I’m gonna find that SOB and when I do, he’s gonna hear it. And if I could only sit down with him for a little while, just a little while, I bet he would listen to me.
But we know something which Job does not. We know that there is no reason for Job to suffer. God isn’t making a point to a wayward people; God isn’t testing God’s covenant; in fact, God seems to just be showing off. Job is just in the middle of someone else’s drama; he’s the innocent bystander who gets shot by a stray bullet. He’s the unlucky guest chosen from the audience. In fact, sometimes suffering is just like this, isn’t it? It’s an accident of fate, it’s collateral damage, a side effect of the medicine we take to fix another problem.
We live in a remarkably learned time, and we have explanations for so much more of life than Job did.

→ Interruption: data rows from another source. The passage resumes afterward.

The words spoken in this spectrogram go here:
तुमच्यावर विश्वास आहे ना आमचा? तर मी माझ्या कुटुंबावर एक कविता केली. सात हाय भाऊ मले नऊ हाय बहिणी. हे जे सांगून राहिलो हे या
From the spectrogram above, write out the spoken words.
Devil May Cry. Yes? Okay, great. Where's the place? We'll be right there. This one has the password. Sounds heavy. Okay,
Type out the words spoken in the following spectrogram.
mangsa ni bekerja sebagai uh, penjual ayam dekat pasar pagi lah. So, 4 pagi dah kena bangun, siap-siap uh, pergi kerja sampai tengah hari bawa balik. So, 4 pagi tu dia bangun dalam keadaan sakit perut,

Hurricanes and earthquakes, economic recession, market forces, depression, anxiety, cancer- we know why they all happen. But knowing the explanation really doesn’t lessen the suffering at all, does it? It’s not any better than it was for poor Job, imagining he must have done something, demanding that God, who must have a good reason, explain what he has done.
I’m not willing to believe in a God who has prescribed every ounce of suffering in our world, any more than I believe in a God who has planned every moment of joy.

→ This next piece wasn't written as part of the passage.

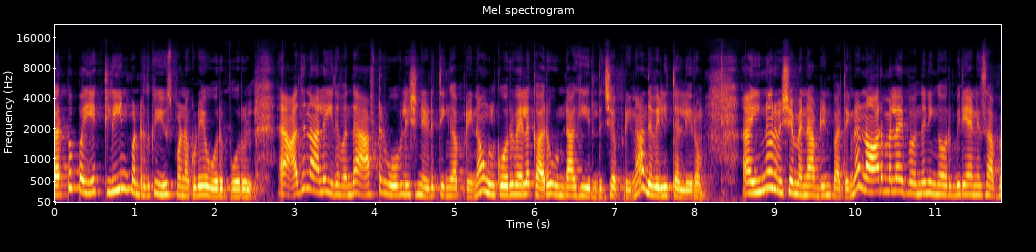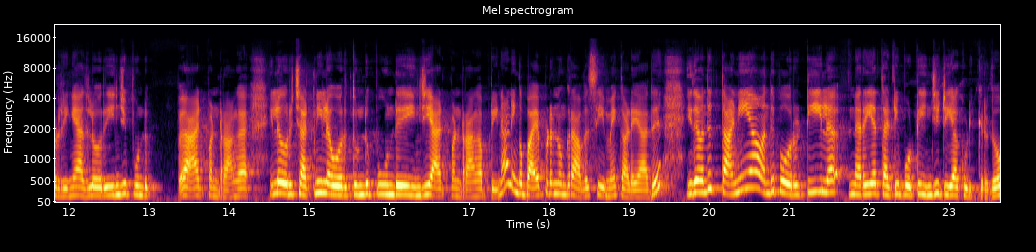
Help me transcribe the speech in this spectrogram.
கர்ப்பப்பையை க்ளீன் பண்ணுறதுக்கு யூஸ் பண்ணக்கூடிய ஒரு பொருள். அதனால இதை வந்து ஆஃப்டர் ஓவலேஷன் எடுத்தீங்க அப்படின்னா உங்களுக்கு ஒருவேளை கரு உண்டாகி இருந்துச்சு அப்படின்னா அதை வெளித்தள்ளிடும் இன்னொரு விஷயம் என்ன அப்படின்னு பார்த்தீங்கன்னா நார்மலாக இப்போ வந்து நீங்கள் ஒரு பிரியாணி சாப்பிட்றீங்க அதில் ஒரு இஞ்சி பூண்டு ஆட் பண்ணுறாங்க இல்லை ஒரு சட்னியில் ஒரு துண்டு பூண்டு இஞ்சி ஆட் பண்ணுறாங்க அப்படின்னா நீங்கள் பயப்படணுங்கிற அவசியமே கிடையாது. இதை வந்து தனியாக வந்து இப்போ ஒரு டீயில் நிறைய தட்டி போட்டு இஞ்சி டீயாக குடிக்கிறதோ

But I’m also not patient. Like Job, I don’t like my own suffering, and like Job, I want to find a way to control it. How very human he is! And here, for me, is where we may want to honor impatience and let it go at the same time.
No matter the cause, suffering is often outside of our control. Our house doesn’t sell; we lose our job or we lose our parent. I wonder: how does it change our suffering to imagine that we can’t control it, through God or otherwise?
Suffering also makes us isolated. We are isolated by the inward focus of healing and the challenge of our own emotions. And we also isolate one another because it is so difficult to see others suffer. I think of the homeless woman who I pass every day at Union, and how it feels to see her wearing the same clothes, asking the same question. I think of how hard it can be to watch another person cry. Or I think of the awkward responses of folks to we who are teachers, or chaplains, or social workers. “Ooh. Autistic children? Whoa. Middle schoolers? I hated middle school. Dying people? Wow. Good for you.” Job has his friends to argue over the nature of his suffering, true. But the very course of their argument reinforces the point: it’s Job, and Job alone, who sits in ashes, scraping his sores.
But Job, and we like Job, are part of a larger covenant, a community of people. We have friends, and partners, parents and wives, husbands and children. We enter into covenant, from birth, with a sense of moral life – a divine agreement, a commitment to a larger humanity. Into this imagined agreement we live our lives, knowing even so that we will suffer. And like Job, we bear suffering within this larger body.
Our suffering is joined to the life of a human community, one which shares a covenant with the divine in one another. Our God is in this shared space, one which does not expect us to be fully in control of our lives. We are not called to control over our broken world, nor are we called only to patient acceptance. I urge us to be im-patient, just like Job. Demand more of the God who lives in our relationships and society. Demand more of ourselves.
But in our im-patience, let us find a space to relinquish the control we wish to have- over our suffering and the pain of others. I don’t think we can control suffering, and I don’t think we can always even explain it. What we can do is share it. Be present. Let our pain be known. Let ourselves be affected by the suffering of others. Our hope lies in this sharing, in human connection which is in our control. May we be blessed with the impatience of Job, and may wrap one another in the divine love of our human connection.
What can I do?